“We have found that conveying our point visually sometimes is easier, as there is no language barrier. We do this via the means of simple sketches, design drawings and photos,” said Mr Vinoth.
(Above) Sheares Healthcare manages the COMET fleet, which will be used to complement the Health Ministry’s patient transport services.
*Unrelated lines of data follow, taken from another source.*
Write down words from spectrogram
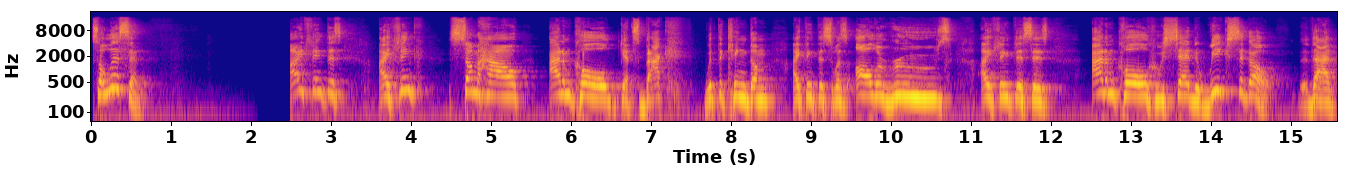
So listen. I think this I think somehow Adam Cole gets back with the kingdom. I think this was all a ruse. I think this is Adam Cole who said weeks ago that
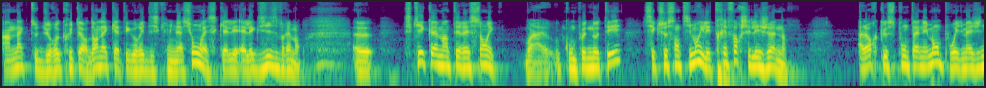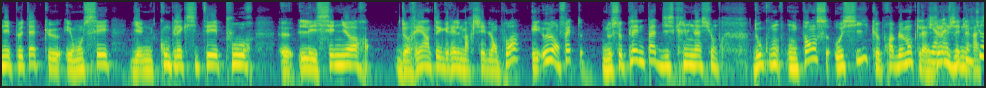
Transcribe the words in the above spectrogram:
un acte du recruteur dans la catégorie de discrimination ou est-ce qu'elle elle existe vraiment? Euh, ce qui est quand même intéressant et voilà, qu'on peut noter, c'est que ce sentiment, il est très fort chez les jeunes. Alors que spontanément, on pourrait imaginer peut-être que, et on le sait, il y a une complexité pour euh, les seniors de réintégrer le marché de l'emploi, et eux, en fait, ne se plaignent pas de discrimination. Donc on, pense aussi que probablement que la jeune génération,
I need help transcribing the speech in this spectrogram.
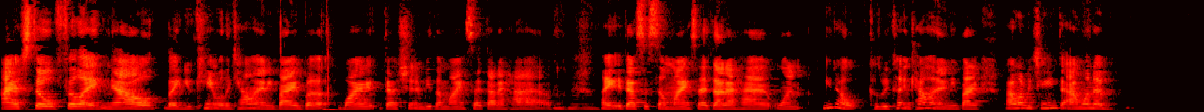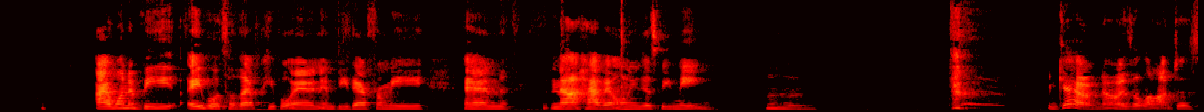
I still feel like now, like you can't really count on anybody. But why that shouldn't be the mindset that I have. Mm-hmm. Like that's the same mindset that I had when you know, because we couldn't count on anybody. But I want to change that. I want to. I want to be able to let people in and be there for me and not have it only just be me. Mm-hmm. yeah, no, it's a lot. Just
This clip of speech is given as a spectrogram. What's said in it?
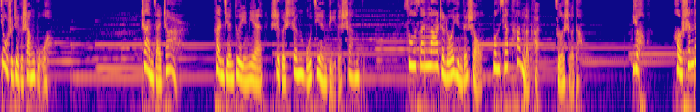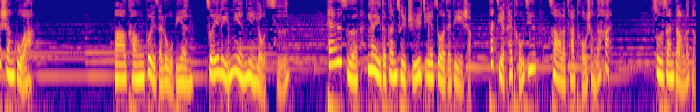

SMRT subsidiary STRIDES Transportation oversees operations, driver training and vehicle maintenance.
(Above) Mr Muruganandham Samiayya bolts on a negative pressure system blower onto the mounting rack in preparation for installation onto a COMET Mini.
(Above) Mr Muruganandham Samiayya and Tan Kian Keong then mount the negative air pressure blower into a custom opening on the side of a COMET Mini.
(Above) Mr Muruganandham Samiayya checks the alignment of the negative air pressure blower with the opening to ensure they line up before bolting the system down and sealing the edges.
(Above) Mr Mulleri Jithin wiring up the inverter for the negative pressure system.
(Above) PVC seat covers wrapped over default fabric seats to help in effective decontamination of the vehicle.
(Above) Mr Kariyaiyan Rajesh Kumar, fitting on the differential pressure gauge for the negative pressure system.
From start to finish, each MINI takes about two to three days to complete. Because van seats come in a factory default of fabric, these have to be covered with PVC seat covers so they can be more efficiently decontaminated.
“On a typical day, the day begins with a very quick status check on the current progress, and planning what needs to be completed with the shop floor manager,” said Mr Vinoth.
“He then passes instructions to his team for execution. Throughout the day, we keep track of the progress, and help the team solve any issues that may crop up. Primarily, most communication is in English. But when some of the teammates have trouble understanding, we try our best to speak their native language — Tamil or Mandarin — so that they can better understand what needs to be done.”
(Above) Meet the Aven-gineers:
Back (L-R): Mr Wong Fook Kam, 65, Finishing/Housekeeping from Liannex Corporation; Mr Chan Kong Song, 54, factory manager, Liannex Corp; Mr Chong Siew Yin, 56, Welder, Liannex Corp; Mr Heng Meng Seng, 49, air-conditioner installer, Cool-Air Technology; Mr Kariyaiyan Rajesh Kumar, 34, panelling, Liannex Corp; Mr Tan Kian Keong, 53, welder, Liannex Corp; Mr Yeh Kooi San, 47, mechanic, Liannex Corp; Ms Ellice Ng, 58, sales manager, Liannex Corp.
Front (L-R): Mr Mulleri Jithin, 26, electrical technician, Liannex Corp; Mr Han Tian Wei, 40, mechanic, Liannex Corp; Mr Vicneswaran Naidu, 35, head of TRIGEN Automotive, HOPE Technik; Mr Kariyaiyan Rajesh Kumar, 34, panelling, Liannex Corp; Mr Muruganandham Samiayya, 33, panelling, Liannex Corp; Mr Kuzhanthaivel Prabu, 40, panelling, Liannex Corp; Mr Vinoth Pannirsilvam, 32, lead engineer of TRIGEN Automotive, HOPE Technik.